## Work instruction
Restate the listing word for word; omit the images.

::::

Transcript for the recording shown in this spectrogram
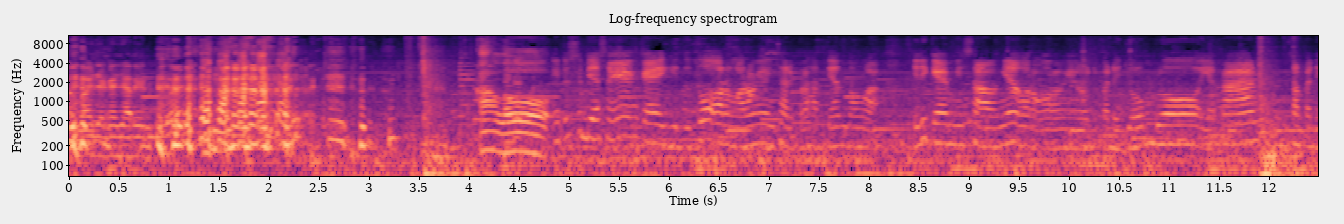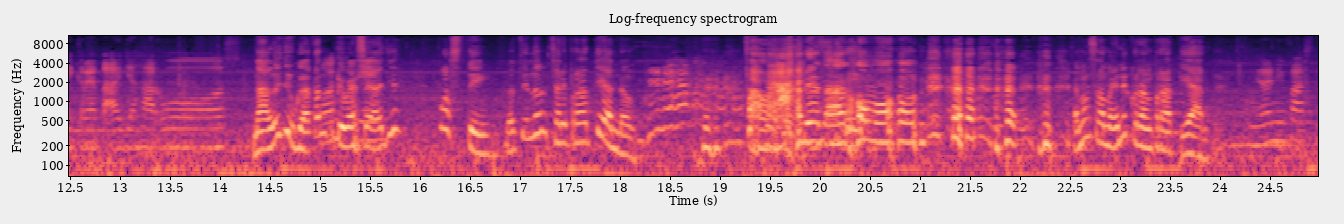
Gue aja nggak nyariin gue. Kalau itu sih biasanya yang kayak gitu tuh orang-orang yang cari perhatian tau nggak? Jadi kayak misalnya orang-orang yang lagi pada jomblo ya kan? Sampai di kereta aja harus. Nah lu juga kan di WC Posting. aja posting. Berarti lu cari perhatian dong. Salah, dia salah ngomong. Emang selama ini kurang perhatian? enggak nih pasti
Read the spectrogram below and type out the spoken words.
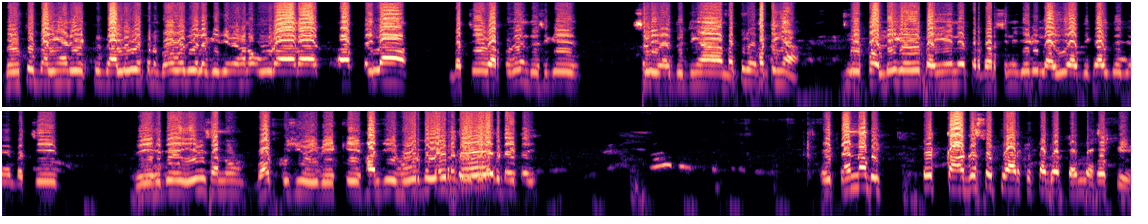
ਦੋਸਤੋ ਬਾਈਆਂ ਦੀ ਇੱਕ ਗੱਲ ਵੀ ਆਪਾਂ ਨੂੰ ਬਹੁਤ ਵਧੀਆ ਲੱਗੀ ਜਿਵੇਂ ਹੁਣ ਊੜਾ ਆ ਪਹਿਲਾਂ ਬੱਚੇ ਵਰਤਦੇ ਹੁੰਦੇ ਸੀਗੇ ਸਲੀ ਦੂਜੀਆਂ ਫੱਟੀਆਂ। ਜੀ। ਭੁੱਲ ਹੀ ਗਏ ਬਾਈਆਂ ਨੇ ਪ੍ਰਦਰਸ਼ਨੀ ਜਿਹੜੀ ਲਾਈ ਅੱਜ ਕੱਲ ਦੇ ਜਿਵੇਂ ਬੱਚੇ ਵੇਖਦੇ ਇਹ ਵੀ ਸਾਨੂੰ ਬਹੁਤ ਖੁਸ਼ੀ ਹੋਈ ਵੇਖ ਕੇ। ਹਾਂਜੀ ਹੋਰ ਬਈ ਆਪਣੇ ਕੋਲ ਹੈ ਜੀ? ਇਹ ਪੈਨ ਆ ਬਈ। ਇਹ ਕਾਗਜ਼ ਤੋਂ ਤਿਆਰ ਕੀਤਾ ਗਿਆ ਪੈਨ ਹੈ। ਓਕੇ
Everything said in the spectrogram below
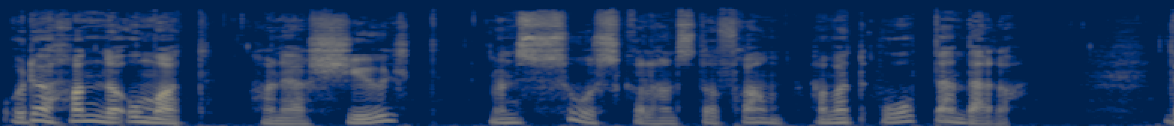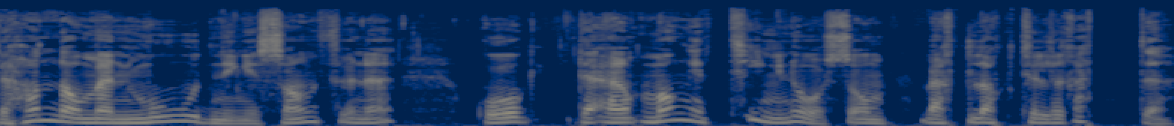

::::

## Output for this task
Transcript for the recording shown in this spectrogram
Gue aja nggak nyariin gue. Kalau itu sih biasanya yang kayak gitu tuh orang-orang yang cari perhatian tau nggak? Jadi kayak misalnya orang-orang yang lagi pada jomblo ya kan? Sampai di kereta aja harus. Nah lu juga kan di WC Posting. aja posting. Berarti lu cari perhatian dong. Salah, dia salah ngomong. Emang selama ini kurang perhatian? enggak nih pasti
Read the spectrogram below and type out the spoken words.
ਦੋਸਤੋ ਬਾਈਆਂ ਦੀ ਇੱਕ ਗੱਲ ਵੀ ਆਪਾਂ ਨੂੰ ਬਹੁਤ ਵਧੀਆ ਲੱਗੀ ਜਿਵੇਂ ਹੁਣ ਊੜਾ ਆ ਪਹਿਲਾਂ ਬੱਚੇ ਵਰਤਦੇ ਹੁੰਦੇ ਸੀਗੇ ਸਲੀ ਦੂਜੀਆਂ ਫੱਟੀਆਂ। ਜੀ। ਭੁੱਲ ਹੀ ਗਏ ਬਾਈਆਂ ਨੇ ਪ੍ਰਦਰਸ਼ਨੀ ਜਿਹੜੀ ਲਾਈ ਅੱਜ ਕੱਲ ਦੇ ਜਿਵੇਂ ਬੱਚੇ ਵੇਖਦੇ ਇਹ ਵੀ ਸਾਨੂੰ ਬਹੁਤ ਖੁਸ਼ੀ ਹੋਈ ਵੇਖ ਕੇ। ਹਾਂਜੀ ਹੋਰ ਬਈ ਆਪਣੇ ਕੋਲ ਹੈ ਜੀ? ਇਹ ਪੈਨ ਆ ਬਈ। ਇਹ ਕਾਗਜ਼ ਤੋਂ ਤਿਆਰ ਕੀਤਾ ਗਿਆ ਪੈਨ ਹੈ। ਓਕੇ
Everything said in the spectrogram below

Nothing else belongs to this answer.